DATA SUPPLIED START

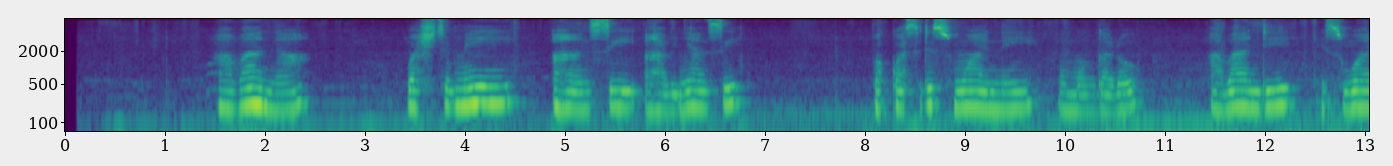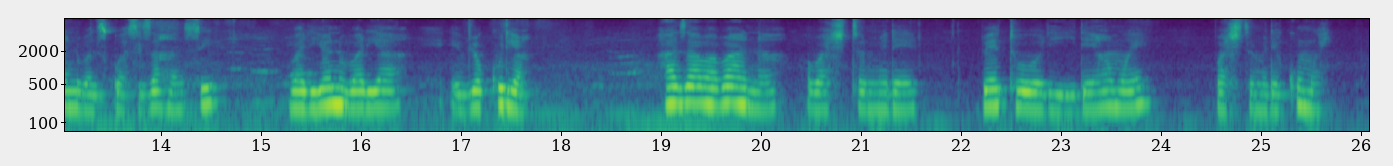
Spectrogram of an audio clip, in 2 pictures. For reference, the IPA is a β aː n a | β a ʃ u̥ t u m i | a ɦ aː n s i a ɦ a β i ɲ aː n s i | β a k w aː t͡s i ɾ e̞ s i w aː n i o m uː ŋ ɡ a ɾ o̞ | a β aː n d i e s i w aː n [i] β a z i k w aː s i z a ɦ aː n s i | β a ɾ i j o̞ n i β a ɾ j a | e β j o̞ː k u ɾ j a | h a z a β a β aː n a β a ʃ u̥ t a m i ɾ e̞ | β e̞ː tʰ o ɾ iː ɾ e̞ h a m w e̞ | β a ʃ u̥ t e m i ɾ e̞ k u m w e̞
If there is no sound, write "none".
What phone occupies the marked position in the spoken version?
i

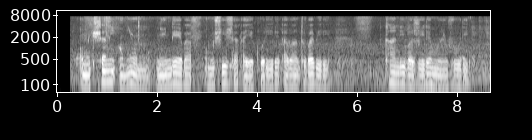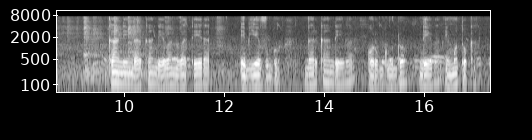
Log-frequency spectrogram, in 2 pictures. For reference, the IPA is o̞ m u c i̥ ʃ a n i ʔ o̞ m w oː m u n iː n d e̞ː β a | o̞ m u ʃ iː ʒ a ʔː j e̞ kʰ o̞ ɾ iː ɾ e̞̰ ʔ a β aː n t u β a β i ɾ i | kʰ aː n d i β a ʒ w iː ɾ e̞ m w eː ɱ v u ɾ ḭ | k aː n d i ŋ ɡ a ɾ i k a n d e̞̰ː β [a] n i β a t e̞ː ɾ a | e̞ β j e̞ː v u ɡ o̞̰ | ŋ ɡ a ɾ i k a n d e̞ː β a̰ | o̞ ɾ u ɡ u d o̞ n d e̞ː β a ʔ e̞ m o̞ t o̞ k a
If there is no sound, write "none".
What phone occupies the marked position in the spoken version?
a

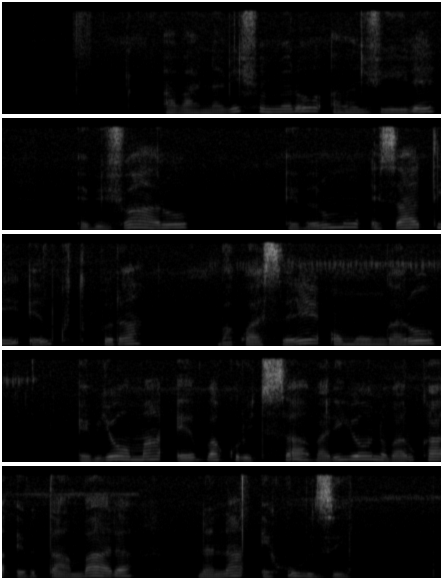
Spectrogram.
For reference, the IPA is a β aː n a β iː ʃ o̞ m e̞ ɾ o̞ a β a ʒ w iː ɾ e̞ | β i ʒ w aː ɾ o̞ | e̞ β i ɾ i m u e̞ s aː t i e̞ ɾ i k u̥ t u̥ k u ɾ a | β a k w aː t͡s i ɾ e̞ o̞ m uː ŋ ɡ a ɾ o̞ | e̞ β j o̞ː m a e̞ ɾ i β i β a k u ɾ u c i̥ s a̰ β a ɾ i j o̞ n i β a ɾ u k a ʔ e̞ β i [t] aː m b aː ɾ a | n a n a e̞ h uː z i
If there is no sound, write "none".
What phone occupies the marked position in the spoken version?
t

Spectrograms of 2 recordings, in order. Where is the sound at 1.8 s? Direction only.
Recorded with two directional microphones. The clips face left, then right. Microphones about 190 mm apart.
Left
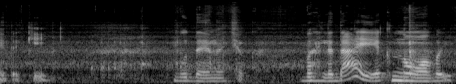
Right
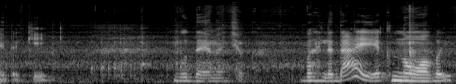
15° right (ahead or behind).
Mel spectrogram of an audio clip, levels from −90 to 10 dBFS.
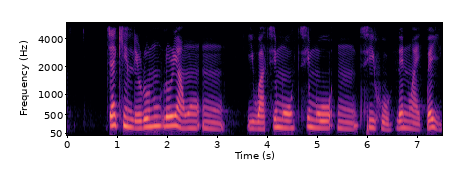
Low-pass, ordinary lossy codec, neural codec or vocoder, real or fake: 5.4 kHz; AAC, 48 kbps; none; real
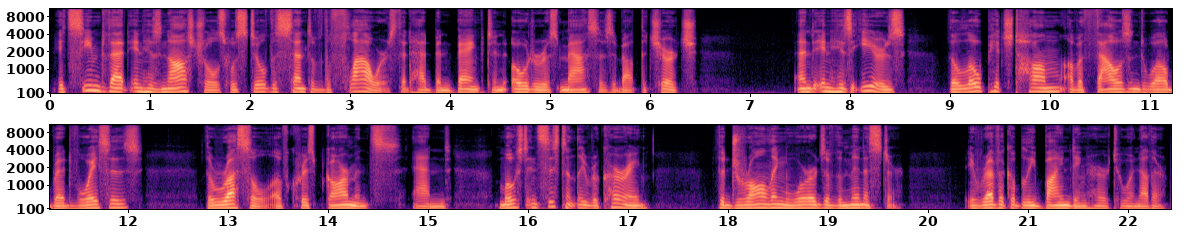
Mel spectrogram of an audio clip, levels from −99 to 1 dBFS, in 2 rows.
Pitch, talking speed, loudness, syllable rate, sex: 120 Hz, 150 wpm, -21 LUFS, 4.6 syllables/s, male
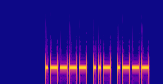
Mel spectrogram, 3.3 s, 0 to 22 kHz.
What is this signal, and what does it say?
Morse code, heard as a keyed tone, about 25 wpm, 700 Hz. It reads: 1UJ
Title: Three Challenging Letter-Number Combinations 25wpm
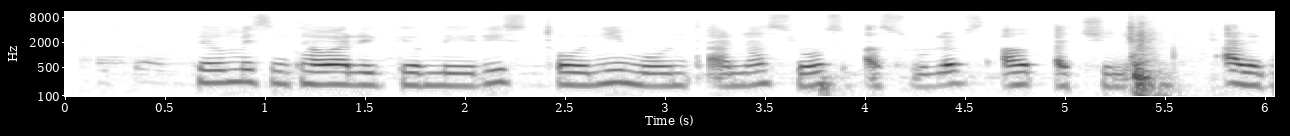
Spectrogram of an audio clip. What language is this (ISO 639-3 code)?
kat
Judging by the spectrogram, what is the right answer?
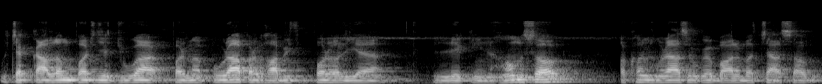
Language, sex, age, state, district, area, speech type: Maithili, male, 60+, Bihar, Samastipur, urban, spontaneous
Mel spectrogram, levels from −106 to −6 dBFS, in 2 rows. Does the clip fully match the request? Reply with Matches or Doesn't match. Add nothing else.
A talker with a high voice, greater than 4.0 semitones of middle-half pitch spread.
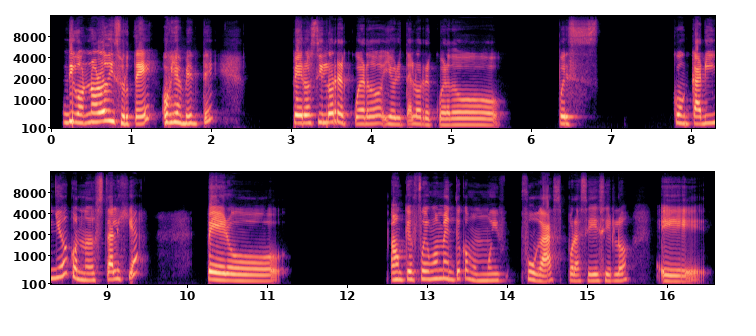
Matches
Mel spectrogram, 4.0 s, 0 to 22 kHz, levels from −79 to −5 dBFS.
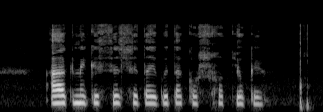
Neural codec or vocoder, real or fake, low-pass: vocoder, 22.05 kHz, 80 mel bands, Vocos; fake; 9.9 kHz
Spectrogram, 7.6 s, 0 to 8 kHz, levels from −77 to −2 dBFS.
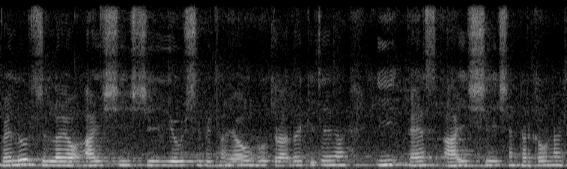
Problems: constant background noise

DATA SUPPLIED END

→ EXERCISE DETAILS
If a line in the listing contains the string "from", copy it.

→ EXPECTED ANSWER
Mel spectrogram of an audio clip, levels from −90 to 10 dBFS.
Mel spectrogram of an audio clip, levels from −99 to 1 dBFS, in 2 rows.
Mel spectrogram, levels from −106 to −6 dBFS, in 2 rows. Does the clip fully match the request? Reply with Matches or Doesn't match. Add nothing else.
Mel spectrogram, 4.0 s, 0 to 22 kHz, levels from −79 to −5 dBFS.
Spectrogram, 7.6 s, 0 to 8 kHz, levels from −77 to −2 dBFS.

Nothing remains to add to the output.